Emerging evidence suggests that certain brain areas involved in processing physical pain may also play a role in regulating pain from interpersonal rejection or loss.
In a new study, researchers wanted to learn if altering brain activity in these areas could actually change how people experience social pain.
Paolo Riva, Ph.D., of the University of Milano-Bicocca and colleagues examined if activity in the right ventrolateral prefrontal cortex (rVLPFC) — a brain region involved in the regulation of physical pain and negative expressions of emotion — influenced the feelings and perceptions of social pain.
In the study, researchers recruited 79 university students to take part in a “mental visualization exercise.”
Experimenters used a constant-current regulator to stimulate the brain the rVLPFC area. All of the participants were told that they would receive stimulation for 15 minutes but only half of the participants actually received the current.
Five minutes before the end of 15-minute stimulation session, the students played a virtual ball-tossing game called Cyberball. The students were told that they were playing with two other players and that the three of them would take turns throwing the ball to each other.
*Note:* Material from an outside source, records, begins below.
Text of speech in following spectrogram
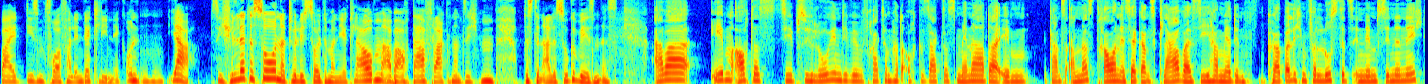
bei diesem Vorfall in der Klinik. Und mhm. ja, sie schildert es so, natürlich sollte man ihr glauben, aber auch da fragt man sich, hm, ob das denn alles so gewesen ist. Aber eben auch, dass die Psychologin, die wir befragt haben, hat auch gesagt, dass Männer da eben ganz anders trauern, ist ja ganz klar, weil sie haben ja den körperlichen Verlust jetzt in dem Sinne nicht.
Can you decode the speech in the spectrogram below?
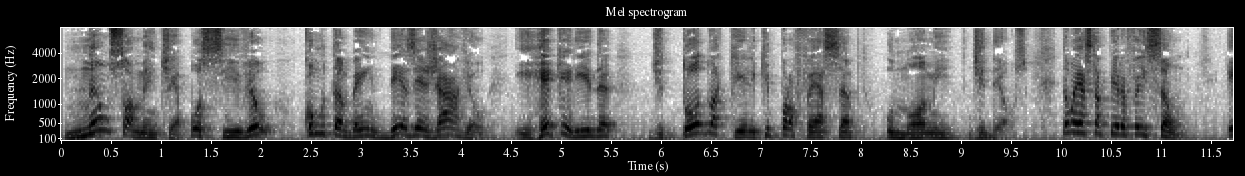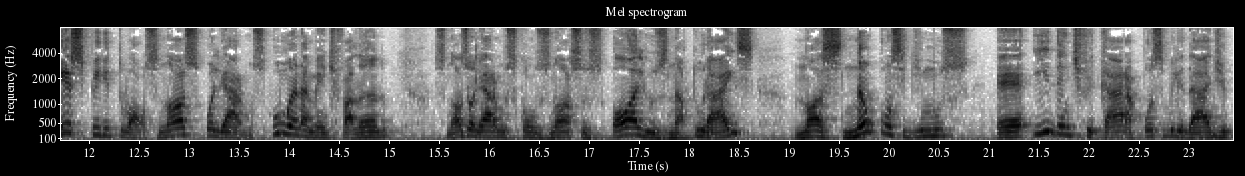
não somente é possível, como também desejável e requerida de todo aquele que professa o nome de Deus. Então, esta perfeição espiritual, se nós olharmos humanamente falando, se nós olharmos com os nossos olhos naturais, nós não conseguimos é, identificar a possibilidade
In actuality, a computer program controlled the game. Some of the participants were excluded, receiving the ball only twice and then never again, while other participants received the ball about one-third of the time.
Students were then asked to report the percentage of throws they thought they received. They were then asked to rate the unpleasantness of the pain they felt and the hurt feelings they experienced during the game.
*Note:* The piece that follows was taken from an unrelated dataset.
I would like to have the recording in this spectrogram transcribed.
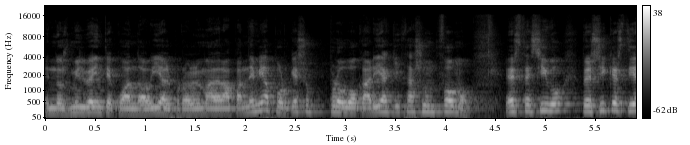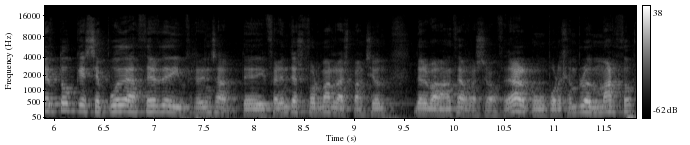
en 2020 cuando había el problema de la pandemia, porque eso provocaría quizás un FOMO excesivo, pero sí que es cierto que se puede hacer de, de diferentes formas la expansión del balance de la Reserva Federal, como por ejemplo en marzo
Riva and colleagues found that, as predicted, the participants who were socially excluded reported that they received less attention than participants who were included. Moreover, they rated the game as more unpleasant and reported more hurt feelings.
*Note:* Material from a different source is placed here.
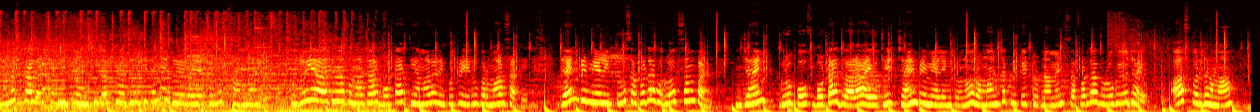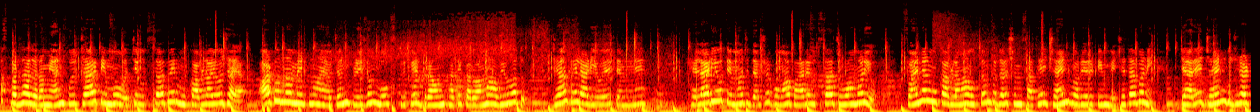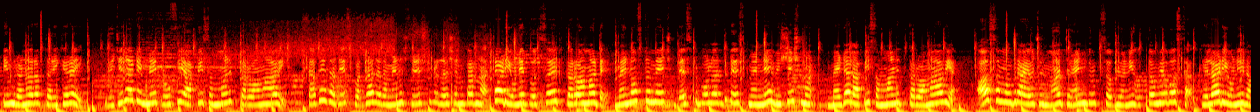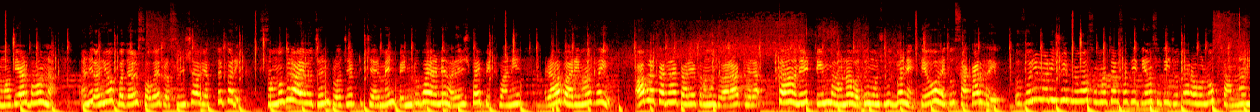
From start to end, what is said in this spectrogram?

However, the hurt feelings and negative connotations were reduced for participants who received stimulation over the rVLPFC. Specifically, socially excluded participants who received the actual current experienced less unpleasantness and less hurt feelings than the participants who believed they were receiving the current.
In both cases participants knew they were being excluded, but they appeared relatively unbothered by it if they received stimulation.
“Few studies have examined how the pain of social exclusion can be alleviated. Our results offer the first evidence that stimulation over the rVLPFC reduces the painful effects of social exclusion,” Riva and colleagues concluded.
Who knows, perhaps someday we will be able to plug into a painless electrical brain stimulator to whisk away our relationship heartaches.
Their findings are published in Psychological Science.